You're invited to the Taking Care of Oregon Together challenge, a grassroots fundraising campaign to support SOLVE's ongoing efforts to clean up and care for Oregon.

Step 1 – Click the button below. 

Step 2 – Select the challenge that fits you best. 

Step 3 – Create your goal. 

Step 4 – Share with others via email or social media. 

Thank you for inviting your circle of friends and family to be part of the Taking Care of Oregon challenge!  

Join the Challenge

Looking for Leaders for SOLVE's Annual Beach & Riverside Cleanup

It's that time again! It's time to celebrate and care for Oregon's waterways and coast during SOLVE's annual Beach & Riverside Cleanup, happening between September 19 - October 4.

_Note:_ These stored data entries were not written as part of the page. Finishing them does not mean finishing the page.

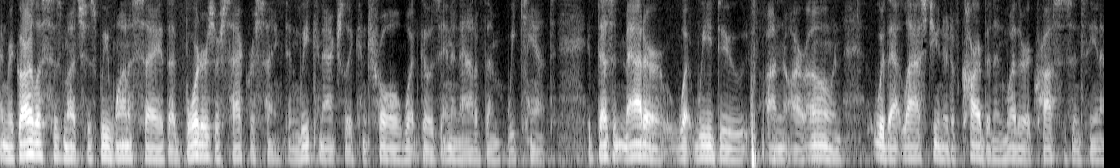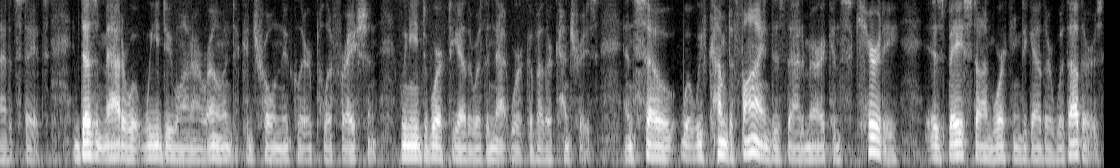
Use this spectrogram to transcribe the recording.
And regardless as much as we want to say that borders are sacrosanct and we can actually control what goes in and out of them, we can't. It doesn't matter what we do on our own with that last unit of carbon and whether it crosses into the United States. It doesn't matter what we do on our own to control nuclear proliferation. We need to work together with a network of other countries. And so what we've come to find is that American security is based on working together with others.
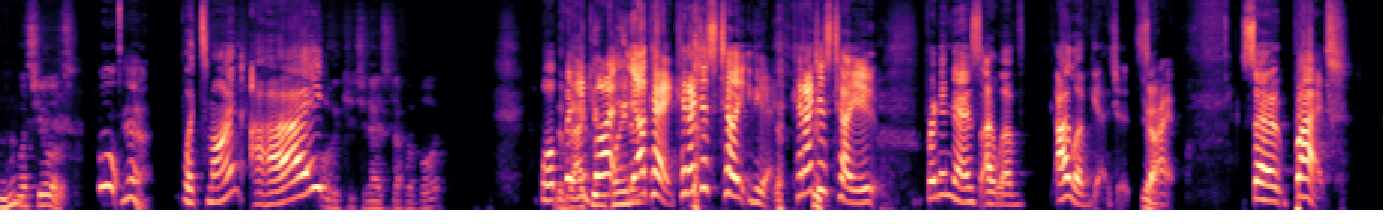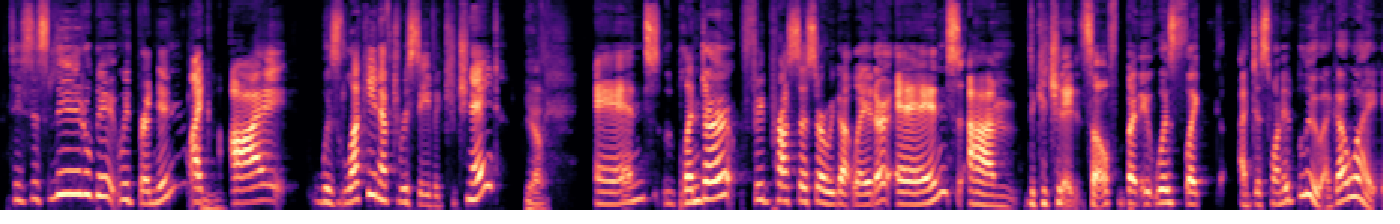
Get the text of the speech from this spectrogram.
Mhm. What's yours? Ooh, Yeah, what's mine? I All the KitchenAid stuff I bought. well, The but you bought. cleaner? Okay, can I just tell you? Yeah, can I just tell you? Brendan knows I love I love gadgets. Yeah. Right. So, but there's this little bit with Brendan. Like Mhm. I was lucky enough to receive a KitchenAid. Yeah. And blender, food processor we got later, and um, the KitchenAid itself. But it was like I just wanted blue. I got white.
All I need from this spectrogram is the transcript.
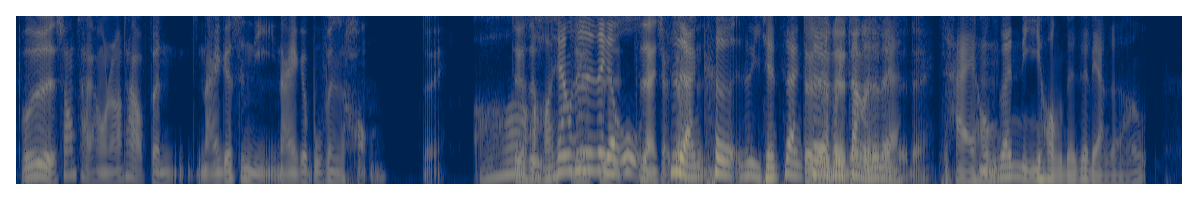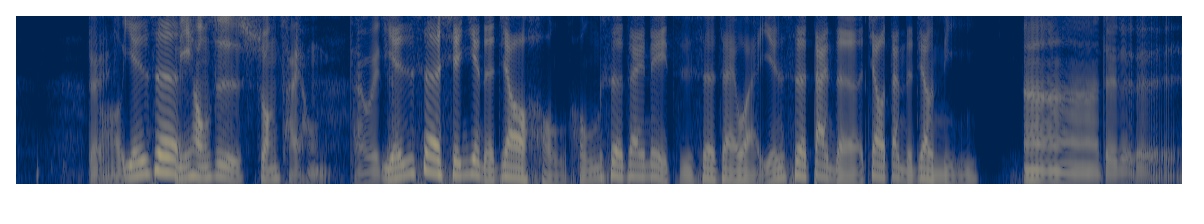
不是双彩虹，然后它有分哪一个是霓，哪一个部分是红，对哦，这个是好像是是那个物自然小自然课是以前自然课会上的，对对不对？对对彩虹嗯跟霓虹的这两个然后对，哦，颜色霓虹是双彩虹才会颜色鲜艳的叫红，红色在内，紫色在外；颜色淡的较淡的叫泥。嗯嗯嗯，对对对对对，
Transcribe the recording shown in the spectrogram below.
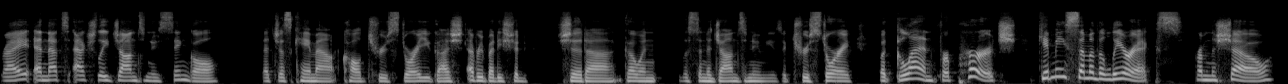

Do you know you have a natural area or neighborhood in mind that could use a cleanup or some restoration TLC? Are you motivated to lead a volunteer event to help take care of it? Register your project with SOLVE and gain volunteer support, project planning assistance, free cleanup supplies, a registration platform, and more! 

Visit here for more information, or to register a project.

Additional Resources

 House District 30 Links

Federal Delegation Links

Education Links

Utilities Assistance

Food and Housing Assistance

Ben Thomas, a local young scientist in the making, shares the BEST "Science How-To" videos. Please watch below his delightful tutorial on making Foam Soap. I hope this fills you with joy and gives you a fun activity to try with your own families. 

Video link

Be good to yourself and each other. ❤

Onward & Upward,


Capitol Phone: 503-986-1430
Capitol Address: 900 Court St. NE, H-487, Salem, Oregon 97301